$ wc -l ./IPv4_test_data_UInt32.tsv 4281966 ./IPv4_test_data_UInt32.tsv $ clickhouse-client -q 'DESCRIBE hits_old' url String from UInt32 $ time clickhouse client -q 'INSERT INTO hits_old FORMAT TSV' < ./IPv4_test_data_UInt32.tsv real 0m23.242s user 0m20.459s sys 0m0.268s $ clickhouse client -q "SELECT * FROM hits_old WHERE url != '' LIMIT 1" host-213-144-115-157.reverse.teknotel.com 3583013789 $ time clickhouse client -q "ALTER TABLE hits_old MODIFY COLUMN from IPv4;" real 0m0.141s user 0m0.099s sys 0m0.021s $ clickhouse client -q "SELECT * FROM hits_old WHERE url != '' LIMIT 1" host-213-144-115-157.reverse.teknotel.com 184.108.40.206 $ clickhouse client -q "SELECT count(*) FROM hits_old" 4281966
The conversion was nearly instant, even on my relatively old laptop!

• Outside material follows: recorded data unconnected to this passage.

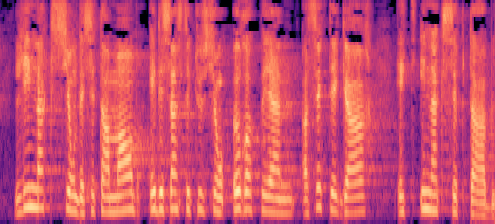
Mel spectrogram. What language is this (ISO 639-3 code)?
fra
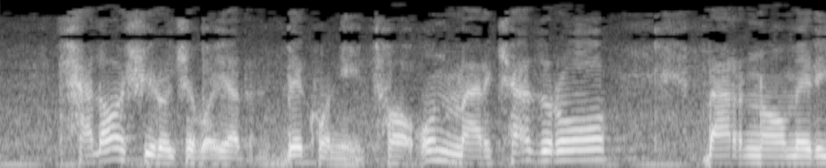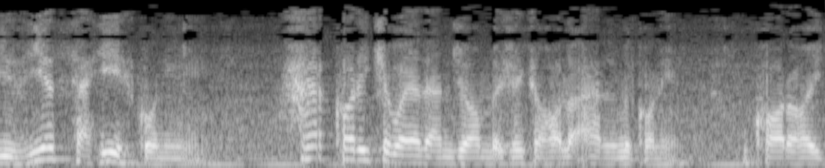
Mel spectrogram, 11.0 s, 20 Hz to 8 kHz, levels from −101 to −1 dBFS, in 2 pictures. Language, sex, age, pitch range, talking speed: Persian, male, 40-59, 105-145 Hz, 130 wpm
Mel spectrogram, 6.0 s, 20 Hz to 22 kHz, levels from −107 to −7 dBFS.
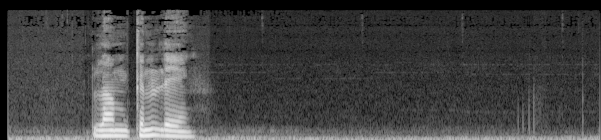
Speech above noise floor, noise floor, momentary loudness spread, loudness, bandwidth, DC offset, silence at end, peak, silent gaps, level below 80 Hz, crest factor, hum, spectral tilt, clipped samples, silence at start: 25 dB; -42 dBFS; 27 LU; -18 LUFS; 16 kHz; under 0.1%; 0.05 s; 0 dBFS; none; -42 dBFS; 24 dB; none; -6.5 dB/octave; under 0.1%; 0.1 s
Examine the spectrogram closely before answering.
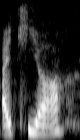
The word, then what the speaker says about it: IKEA: Of course, everybody in Karlsruhe knows that there's IKEA, or IKEA, to pronounce it properly.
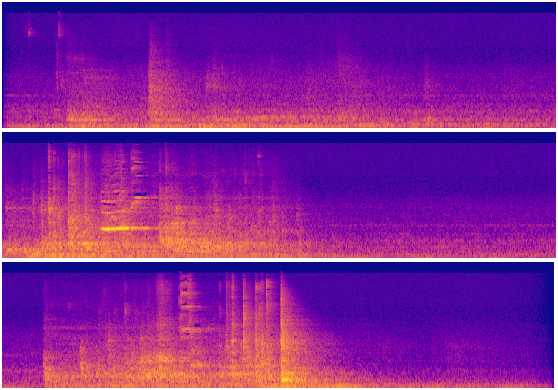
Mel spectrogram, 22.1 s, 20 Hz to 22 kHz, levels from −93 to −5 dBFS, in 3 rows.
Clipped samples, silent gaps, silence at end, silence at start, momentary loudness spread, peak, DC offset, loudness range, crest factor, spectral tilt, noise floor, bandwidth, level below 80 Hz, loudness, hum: under 0.1%; none; 0.2 s; 0.05 s; 27 LU; 0 dBFS; under 0.1%; 20 LU; 26 dB; -4.5 dB/octave; -48 dBFS; 16.5 kHz; -38 dBFS; -24 LUFS; none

The trick is that the data itself wasn’t touched, only the column headers describing the type of the data. Thus very little work was done and execution time doesn’t depend on the size of data.
As this article showed, there are two issues with the traditional ClickHouse approach to IP address handling:
- To import data from a human-friendly IPv4/6 format you have to use additional temporary storage.
- There is no easy way of providing information about column type other than having contrived name, so integration with third-party software might be complicated.
These are fixed by the new IPv4 and IPv6 domains, which have the following traits:
- Distinct type name
- Light footprint
- Compatibility with legacy IPv4/v6 storage format
- Human-friendly text format for imported and exported values
Altinity contributed the new domain type implementation to ClickHouse. It is available in ClickHouse starting from version 19.3. It was great to see the pull request go in. We are now moving to new contributions. Stay tuned for more blog articles describing our work!